Leta Keens the editor of my third book, Nomad, but a like-minded spirit who I adore & admire as well as author of must-have book, ‘Shoes for the Moscow Circus’. Leta hosted and discussed old-fashioned trades that continue to thrive in Australia. Her fascination & long history with specialized crafts people & their interesting workshops inspired her content & photographic record in ‘Shoes for the Moscow Circus’. She ‘showed-and-told’ some of the trades in her book which cover broom-makers, doll parts, flag structuring & of course shoes for the Moscow circus amongst many others. It was an absolute pleasure & hit.

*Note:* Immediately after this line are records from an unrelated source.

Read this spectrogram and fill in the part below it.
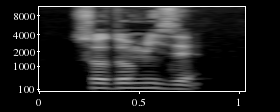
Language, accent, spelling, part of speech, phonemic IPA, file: French, France, sodomiser, verb, /sɔ.dɔ.mi.ze/, LL-Q150 (fra)-sodomiser.wav
- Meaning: to sodomise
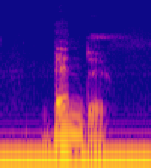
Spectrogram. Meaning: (noun) 1. gang, squad 2. mess as in: a disagreeable mixture of a large quantity of objects in disorder resulting from people misbehaving or animals stampeding; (contraction) contraction of bent + gij
- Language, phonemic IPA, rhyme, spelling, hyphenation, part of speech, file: Dutch, /ˈbɛn.də/, -ɛndə, bende, ben‧de, noun / contraction, Nl-bende.ogg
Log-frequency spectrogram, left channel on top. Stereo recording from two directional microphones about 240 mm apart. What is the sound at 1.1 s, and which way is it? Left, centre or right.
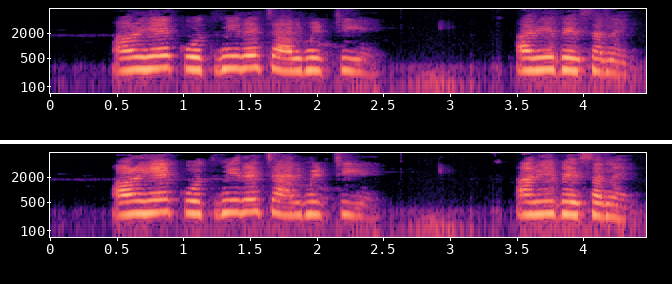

“Twenty-odd years ago I visited a terrazzo factory. It wasn’t the first factory I’d ever visited – as a kid, I’d been to some distant relative’s clock factory, and gone on a school excursion to a biscuit factory and then, on a working holiday in England, had a short-lived job counting nuts and bolts in a handmade car factory. But the terrazzo factory was the first one that made a lasting impression – the old Italians working there, the great stacks of terrazzo in pastel tones, the rusty old 44 gallon drums full of intensely coloured pigment, and just the fact that something could look like nothing from outside, and be completely gorgeous inside. I wrote about that factory in a magazine that closed down soon after…and so did the factory. For years, I thought it would make a fantastic series in a magazine – visiting factories and writing about them. But the right magazine didn’t exist. Luckily for me, a publisher asked me to write a book.
Shoes for the Moscow Circus is a celebration of trades & industries – dirty words in our society, I’ve realised. I visited more than 25 factories & workshops for the book (including an umbrella factory, a broom factory and a place that makes robes for clergy) and what I found was completely unexpected. In the workshop I’d like to share some of those discoveries – of the people, most of whom don’t realise they’re doing anything special; the places, which ranged from an oversized shed in a suburban street to a semi-industrial complex; and the amazing objects they make, many of which are better known overseas than they are here.”